As the war in Gaza, and its expanding ramifications continue, Mr Grandi stressed the importance of working towards ending the war in Sudan, where there have been major levels of violence and displacement since last April.

He said: “The most important is that at least one of these peace tracks that have been initiated in the region and outside it goes forward, towards at least the ceasefire”, in the hope of a power-sharing agreement that “can allow people to breathe.”

Mr Grandi’s statement comes at a time when the two warring parties in Sudan have not been able to come to an agreement to end the conflict.

He was in Sudan last week and his concern was palpable. “I spent four or five days in Sudan just a few days ago … I was shocked."

Mr Grandi worked previously in Sudan and spent three years there.

“It is a country I know well," he said. "It breaks your heart to see how the backbone of Sudanese society, the middle class, this moderate, hardworking, frugal middle class that has kept the country together for decades through all the political turmoil is being devastated by the war."

About seven million Sudanese have been displaced by the fighting that broke out last April – 1.4 million of them have left the country.

"They are essentially an urban middle class. It is the cities that are being destroyed, it's Khartoum, it's Madani, it's the Darfur cities that are being destroyed," Mr Grandi said.

Watch: Munich Security Conference 2024: Managing global migrant and refugee flows

Mr Grandi sounded a warning about ignoring Sudan, saying “it is urgent ... what is the world going to do when it finally wakes up and finds this huge country in a strategic position, not almost existing any more?

"What will the world do when it realises that this belt of instability now goes from the Red Sea to the Atlantic Ocean, almost without interruption?"

He called on leaders around he world to act. “This is also the backyard of Europe. If you then continue, you have the Middle East and Yemen in flames. You have Ukraine – it's very, very worrying."

'Jigsaw of crises'

He voiced concern about “this jigsaw of crises” that has not yet been tackled, saying ”decision-makers are very selective in what they deal with”.

UNHCR estimates that by the middle of 2023, for the first time in recorded history, the number of people forcibly displaced exceeded 110 million, with more than 36.4 million refugees around the world. Those numbers will probably be revised in the wake of the Gaza war and continued conflict in Sudan.

Mr Grandi hosted the Global Refugee Forum in Geneva last December, where he said “there was in awareness that there needs to be unity at least around this global issue with so many human dimensions, the refugee phenomenon”.

He added that the forum “beyond my hopes, was a moment of unity. What is now important is to implement the hundreds and hundreds of pledges that states, civil society, private sector organisations made”.

More than 1,600 pledges were made at the global meeting.
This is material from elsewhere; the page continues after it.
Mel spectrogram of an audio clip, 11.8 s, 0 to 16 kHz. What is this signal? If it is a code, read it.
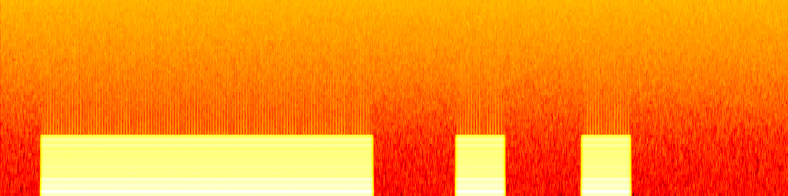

If all these actors implement “a good portion of those pledges, we would have made extraordinary progress, beyond all the rhetoric that these problems cannot be solved”, Mr Grandi said.

Updated: February 20, 2024, 4:38 AM